(Host) Twenty years ago the owners of Vermont Yankee commissioned a plan for getting people to safety if there were a nuclear accident. The plan is supposed to be a shared effort among the plant, the state and the people. But lately, some of the people in southeastern Vermont are wondering if they’re having their say.
VPR’s Susan Keese reports.
(Keese) People in the towns closest to Vermont Yankee get regular reminders that there’s a nuclear power plant in the neighborhood. (Sound of emergency siren.) There’s the monthly test of the alert sirens in Brattleboro. Once a year everyone in the plant’s ten-mile emergency planning zone gets a Vermont Yankee calendar in the mail. It contains instructions in case of a radiological emergency.
If an evacuation is called for, people in Vermont towns near the plant would drive north on the interstate to Bellows Falls Union High School. There they’d be decontaminated and reunited. According to the plan, schoolchildren would be evacuated first. But a recent test of that part of the plan did little to inspire public confidence. Hundreds of kids were left waiting for school buses that never arrived.
Local people are also used to antinuclear activists, like these, outside the Brattleboro Co-op.
(Woman) “Would you like to sign a post card to Governor Douglas? It’s about the evacuation plan.”
(Man) “Here, I can make a donation too.”
(Keese) This time the complaints are not only from activists. Herb Meyer is a retired police chief from Guilford. For the past decade he’s been his town’s volunteer director of emergency planning. He says a lot of different issues have come up, like outdated phone numbers and the fact that some residents of Guilford are supposed to drive toward the plant instead of away from it.
Changes to the plan have to be approved by Vermont Emergency Management. And Meyer says it’s taken nearly two years for the agency to respond to his suggestions.
(Meyer) “Any changes that I have put forth, I don’t know whether they’ve been implemented or not because I don’t have them back.”
(Keese) In Dummerston, Selectwoman Cindy Jerome says there are concerns, too:
(Jerome) “Having enough volunteers in place to enact the plan, evacuations routes being clear despite bad weather or accidents, kids being at school and getting to safety and parents trusting that that’s going to work. Notification is a big thing.”
(Keese) For years Vermont Yankee has made alert radios available to towns like Dummerston, where Yankee’s sirens can’t be heard. The radios are widely considered unreliable. The plant is working on the situation.
(Jerome) “In the meantime, we haven’t signed off on the plan and it really doesn’t seem to have affected anything one way or another.”

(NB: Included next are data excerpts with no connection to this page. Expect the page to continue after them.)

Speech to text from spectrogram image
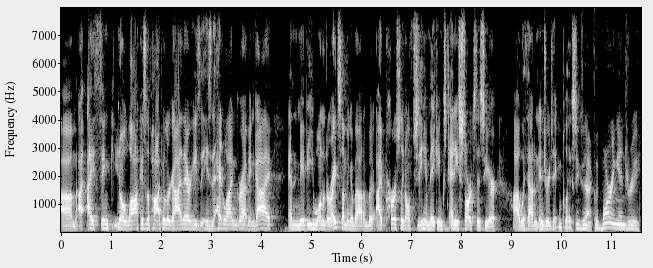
um, I, I, think you know Lock is the popular guy there. He's he's the headline grabbing guy, and maybe he wanted to write something about him. But I personally don't see him making any starts this year uh, without an injury taking place. Exactly, barring injury,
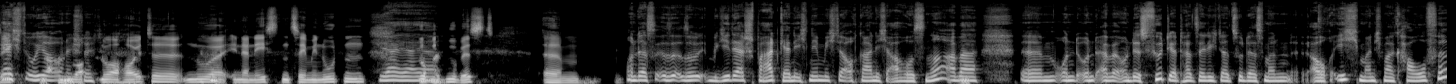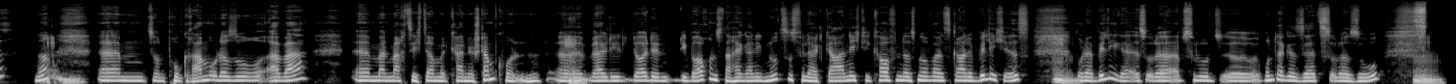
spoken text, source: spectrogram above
Echt? Oh ja, auch nicht nur, schlecht. Nur heute, nur in der nächsten 10 Minuten, ja, ja, nur weil du bist. Ähm, und das also jeder spart gerne. Ich nehme mich da auch gar nicht aus, ne? Aber ähm, und und aber und es führt ja tatsächlich dazu, dass man auch ich manchmal kaufe. Ne? Mhm. Ähm, so ein Programm oder so, aber äh, man macht sich damit keine Stammkunden, äh, mhm. weil die Leute, die brauchen es nachher gar nicht, nutzen es vielleicht gar nicht, die kaufen das nur, weil es gerade billig ist mhm. oder billiger ist oder absolut äh, runtergesetzt oder so. Mhm.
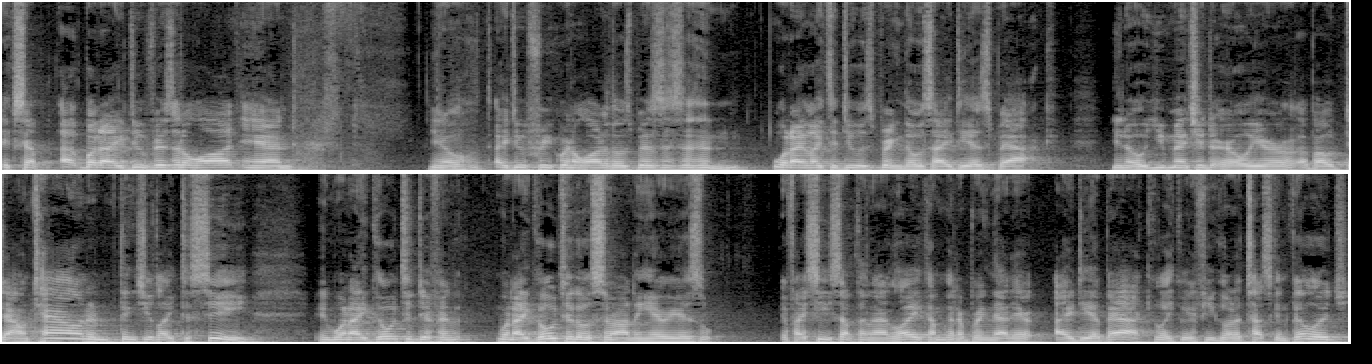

(Keese) This year, local lawmakers said they wanted the state to withhold the yearly letter of certification for the evacuation plan. But the letter was sent to the federal Emergency Management agency. Kerry Sleeper, Vermont’s public safety commissioner says there seems to be a lot of misunderstanding about the certification.
(Sleeper) “The actual approval per se of the plan falls solely on FEMA. There’s nothing that I’m signing that says I certify this plan is anything other than the fact that we document what steps we have taken in the previous year to support the plan.”
(Keese) Sleeper says the certification letter included many of the towns’ concerns. He cites the fact that the state opened an office in Brattleboro last year and says that many other improvements are planned. He also says the proposed budget includes money for a western evacuation center, so that no one has to drive toward the plant.
Many local people are asking for a test of the entire plan, including getting transportation to nursing homes, hospitals and day cares. For now, plans are in the works for repeat tests of the Brattleboro School evacuation that failed earlier this winter. Progress on that will be known right away, because a test will be held on Tuesday.
For Vermont Public Radio, I’m Susan Keese.